Ecommerce sites in China such as WeChat have taken action against people selling fake face masks and those that market the products at a higher price. Labeled as a basic commodity in the country today, China's biggest social media platform has decided to sue users who sell these products through the app.
WeChat filed lawsuits against five people who used the social media platform to sell fake masks to the public in China. The company's owner Tencent demanded a public apology and a compensation of one million yuan against each defendant.
The sold masks were of poor quality and the selling thereof has been a recurring public problem in the country for local eCommerce platforms. The suits were filed in Shenzhen last Tuesday.

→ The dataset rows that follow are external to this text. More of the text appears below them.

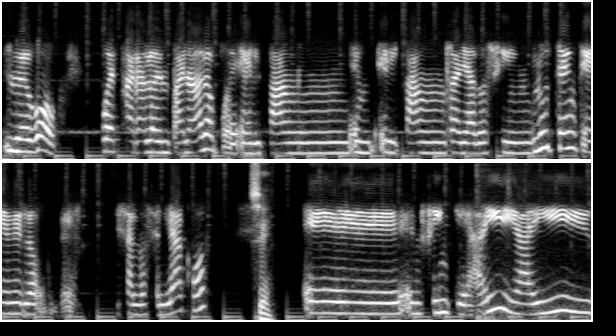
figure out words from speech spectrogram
Luego, pues para los empanados, pues el pan el pan rallado sin gluten, que lo, que los celíacos. Sí eh, en fin, que hay, hay...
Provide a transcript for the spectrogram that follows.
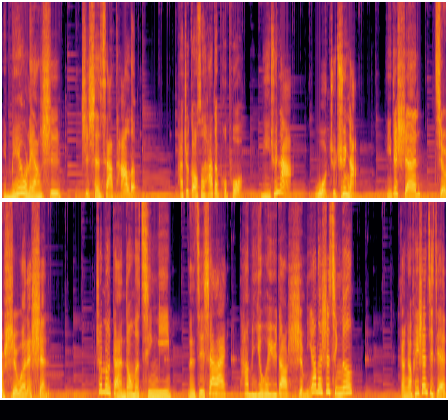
也没有粮食，只剩下她了。她就告诉她的婆婆：“你去哪，我就去哪。你的神就是我的神。”这么感动的情谊，那接下来他们又会遇到什么样的事情呢？刚刚佩珊姐姐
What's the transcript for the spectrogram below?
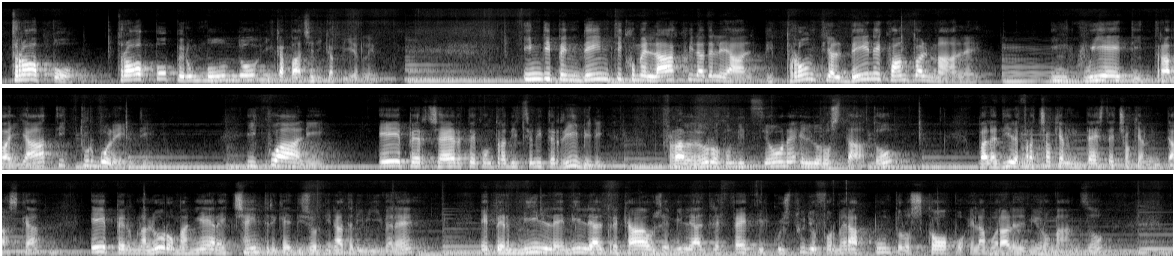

The company also announced that it would take a stand against illegal sellers that are taking advantage of the public health crisis to earn more money through unprecedented means.
Since January, Tencent has condemned 3,200 accounts and 1,800 groups that marketed illicit information about the medicine and medical equipment. It also banned items such as wildlife and punished those who violate privacy regulations.
The announcement from the company did not reveal the privacy violations committed by its users, but some Wuhan residents were shown to have been spreading the virus deliberately. The company then claimed that it punished about 4,300 of its official accounts and more than 400 mini-programs for violating fraud statues relating to masks and donations to the public.
According to The Verge, WeChat has been censoring keywords about the public health crisis since January 1, 2020. Research group Citizen Lab showed group chat conversations and found that some of the content was censored by the application. It was claimed that since public health officials from China informed the World Health Organization about the health crisis, Chinese social media sites have been directed to censor content shared through its platforms.
In other news, Bloomberg Law reported that USB Group AG has started to consider the allowance of bankers and traders to use WeChat Work to communicate with the clients. The service would allow them to advise on trading and deal-making in financial markets making the platform a financial hub that alleviates communication barriers caused by the public health crisis.
The Zurich-based lender has yearned to speed up the approval process of the service since last week. It has directed its top management committee to roll out employees by the end of March to realize the business plan. The company has also been meeting with a small group of bankers before the decision to use WeChat Work was decided.